About the Author
Anatol Lieven is a professor in Georgetown University in Qatar. He is a visiting professor in the War Studies Department of King’s College London, a senior fellow of the New America Foundation in Washington DC and a member of the academic board of the Valdai discussion club in Russia. He also serves on the advisory committee of the South Asia Department of the British Foreign and Commonwealth Office. He holds a BA and PhD from Cambridge University in England.Read Biography
The idea behind Ethical Realism was to bring together a liberal and a conservative thinker to bridge the partisan divide in the USA concerning foreign policy in the wake of the Iraq War. This was rather a popular idea at the time; the Stanley Foundation published a series of jointly-authored reports by Republican and Democratic figures. However, those reports reflected the thinking of what Ben Rhodes later dubbed “The Blob” – the bipartisan Washington foreign and security establishment. No new ideas were required, since after all – under the partisan shouting and theatrics – the Republican and Democratic establishments had in fact agreed on all the main policies of the past 15 years, from the expansion of NATO to the invasion of Iraq.
John Hulsman and I by contrast were brought together by our opposition to most of these policies and the Iraq War in particular. Our common position was based not on the common Republican-Democratic foreign policy ideas of the 2000s, but those of the 1950s (before the intervention in Vietnam wrecked everything): tough defence of the USA and the West against the Soviet threat, combined with generally prudent restraint in the exercise of American power and a willingness to use that power to prevent allies from pursuing reckless courses of their own, as in the case of Suez. In particular, John and I shared a common respect for Eisenhower. For the purposes of the book tour, I bought an old “I Like Ike” badge that I still wear on appropriate occasions. Of course, this does not mean that I approve of all Ike’s actions – most notably in the cases of the coups in Iran and Guatemala.
The first part of the book lays out the philosophical basis for ethical (or as Niebuhr proposed, “Christian”) Realism, based principally on the thought of Max Weber, Hans Morgenthau, Reinhold Niebuhr and George Kennan.
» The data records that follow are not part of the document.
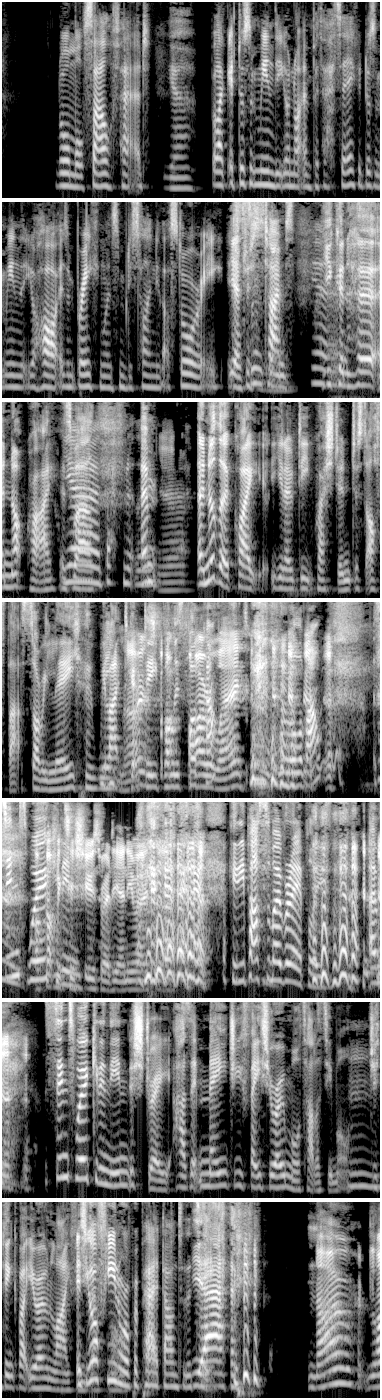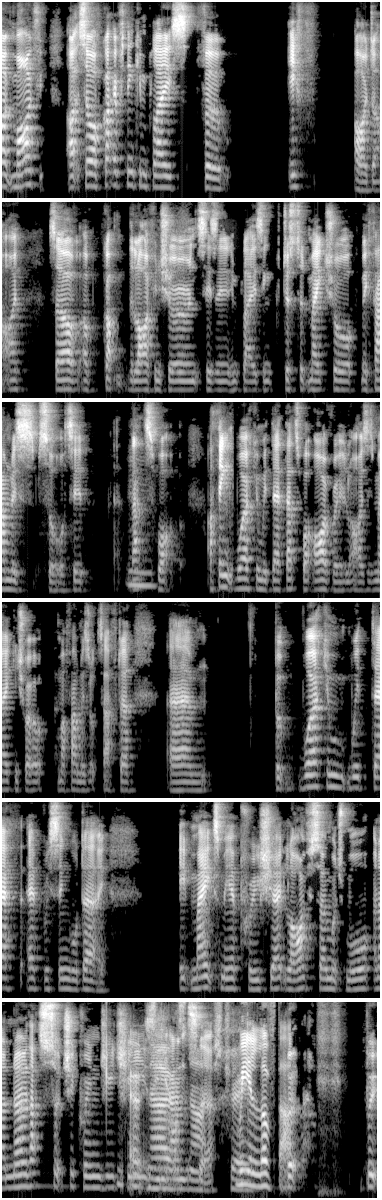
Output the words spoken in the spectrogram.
normal self head. Yeah. But like, it doesn't mean that you're not empathetic. It doesn't mean that your heart isn't breaking when somebody's telling you that story. It's yeah, just- sometimes Yeah. you can hurt and not cry as well. yeah, well. definitely. Um, yeah. Another quite, you know, deep question just off that. Sorry, Lee. We like to get deep on this fire podcast. away. That's what we're all about. Since I've got my working in tissues ready anyway. Can you pass them over here, please? Um, since working in the industry, has it made you face your own mortality more? Do you think about your own life? Is your death more? funeral prepared down to the T? Yeah. No, like my, uh, so I've got everything in place for if I die. So I've, I've got the life insurance is in, in place in, just to make sure my family's sorted. That's what I think. Working with death, that's what I've realised is making sure my family's looked after. Um, but working with death every single day, it makes me appreciate life so much more. And I know that's such a cringy, cheesy No, answer not. It's true. We love that. but but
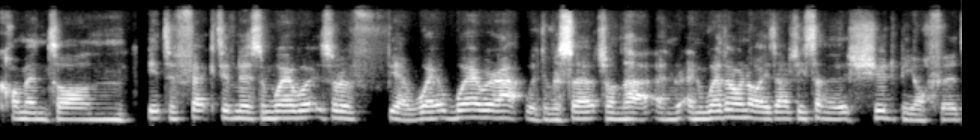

As opposed to an ethic of good intentions (Gesinnungsethik, in Weber’s formulation) it sets out an ethic of responsibility for the consequences of your actions (Verantwortungsethik). The disastrous consequences of the invasion of Iraq – an act of aggression accompanied by great floods of idealistic rhetoric, with disastrous consequences – gave us ample ammunition in this regard. The utter failure of the Bush (and Blair) administrations to study Iraq and plan how to reconstruct it also gave us support for our presentation of Morgenthau’s principle that serious study of an adversary is a fundamental ethical duty of the statesman. We both felt horror and amazement that Daniel Ellsberg’s famous statement that at the time of the intervention in Vietnam, no Pentagon official could have passed a freshman exam in Vietnamese history or society had been replicated in the case of Iraq.
In our policy advice in the book, John and I can take credit for two notable bits of prescience. The first – in line with the Realist ethic of prudence and responsibility – was our statement that to offer NATO membership to countries for whom the USA and NATO were not in fact prepared to fight (and thereby provoke war with Russia) was not just a foolish and irresponsible act but a profoundly immoral one. This position was amply borne out by the wars in Georgia and Ukraine in 2008 and 2014, and the West’s failure to come to the defence of these countries.
The second was our statement – in line with Eisenhower’s thinking – that financial stability and fiscal security are just as important to national security as military strength, and are in fact the ultimate foundation of national strength. We warned in 2006 that despite the apparent economic boom, because of the immense burden of debt the US economy was in fact “dancing merrily along the edge of a precipice.” Two years later of course it fell over the edge. Neither John nor I are economists, but I think I can say without false modesty that we were a great deal more clear- sighted than the establishment economists of the time.